* [Exercise objective]
Exactly as written, output each of the lines below, with no images.

[Data excerpts]
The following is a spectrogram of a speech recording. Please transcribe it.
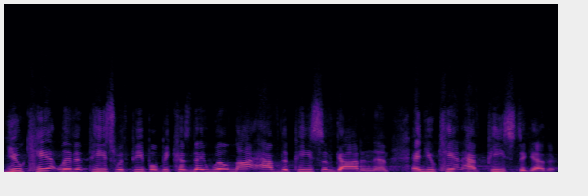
you can't live at peace with people because they will not have the peace of God in them, and you can't have peace together.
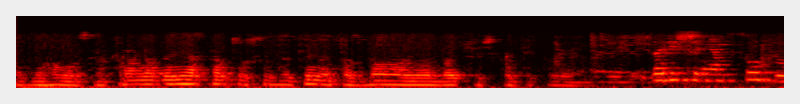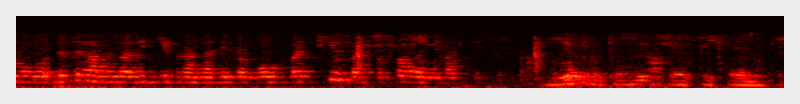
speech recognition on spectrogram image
Одноголосно. Про надання статусу дитини позбавленої батьківського піклування. Е, За рішенням суду дитина була відібрана від обох батьків без позбавлення батьківських прав. Є пропозиція підтримати,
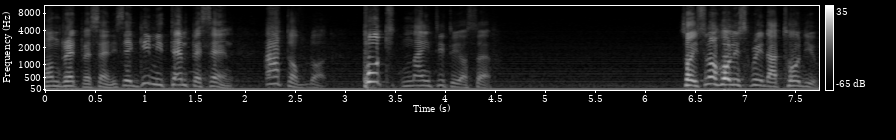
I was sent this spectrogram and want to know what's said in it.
100%. He said, give me 10% out of God. Put 90 to yourself. So it's not Holy Spirit that told you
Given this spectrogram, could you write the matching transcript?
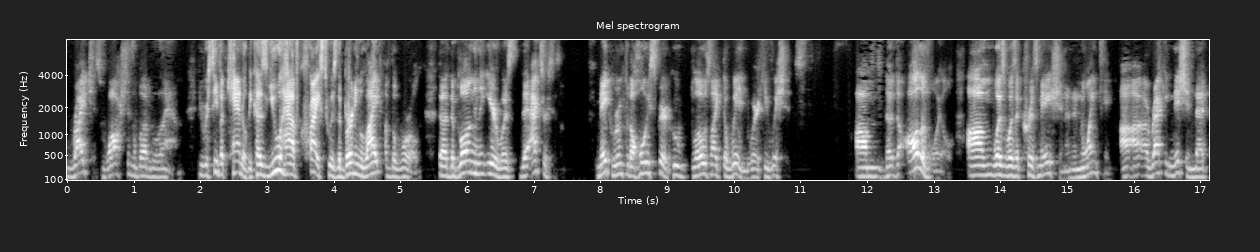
righteous, washed in the blood of the Lamb. You receive a candle because you have Christ, who is the burning light of the world. The, the blowing in the ear was the exorcism. Make room for the Holy Spirit, who blows like the wind where he wishes. Um, the, the olive oil um, was was a chrismation, an anointing, a, a, recognition that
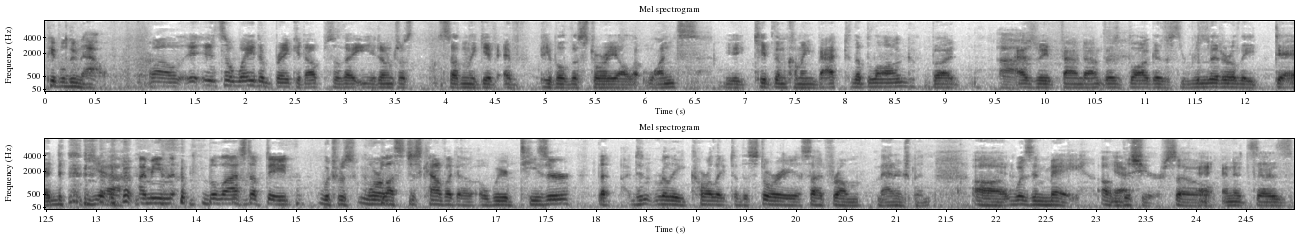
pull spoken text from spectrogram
people do now. Well, it, it's a way to break it up so that you don't just suddenly give ev- people the story all at once. You keep them coming back to the blog, but Ah. as we found out, this blog is literally dead. Yeah, I mean, the last update, which was more or less just kind of like a, a weird teaser that didn't really correlate to the story aside from management, uh, was in May of Yeah. this year. So, and it says,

* [Expected output]
The following is a spectrogram of a speech recording. Please transcribe it.
you can't live at peace with people because they will not have the peace of God in them, and you can't have peace together.
speech recognition on spectrogram image
Одноголосно. Про надання статусу дитини позбавленої батьківського піклування. Е, За рішенням суду дитина була відібрана від обох батьків без позбавлення батьківських прав. Є пропозиція підтримати,
I was sent this spectrogram and want to know what's said in it.
100%. He said, give me 10% out of God. Put 90 to yourself. So it's not Holy Spirit that told you
Given this spectrogram, could you write the matching transcript?
righteous, washed in the blood of the Lamb. You receive a candle because you have Christ, who is the burning light of the world. The, the blowing in the ear was the exorcism. Make room for the Holy Spirit, who blows like the wind where he wishes. Um, the, the olive oil um, was was a chrismation, an anointing, a, a, recognition that
pull spoken text from spectrogram
people do now. Well, it, it's a way to break it up so that you don't just suddenly give ev- people the story all at once. You keep them coming back to the blog, but Ah. as we found out, this blog is literally dead. Yeah, I mean, the last update, which was more or less just kind of like a, a weird teaser that didn't really correlate to the story aside from management, uh, was in May of Yeah. this year. So, and it says,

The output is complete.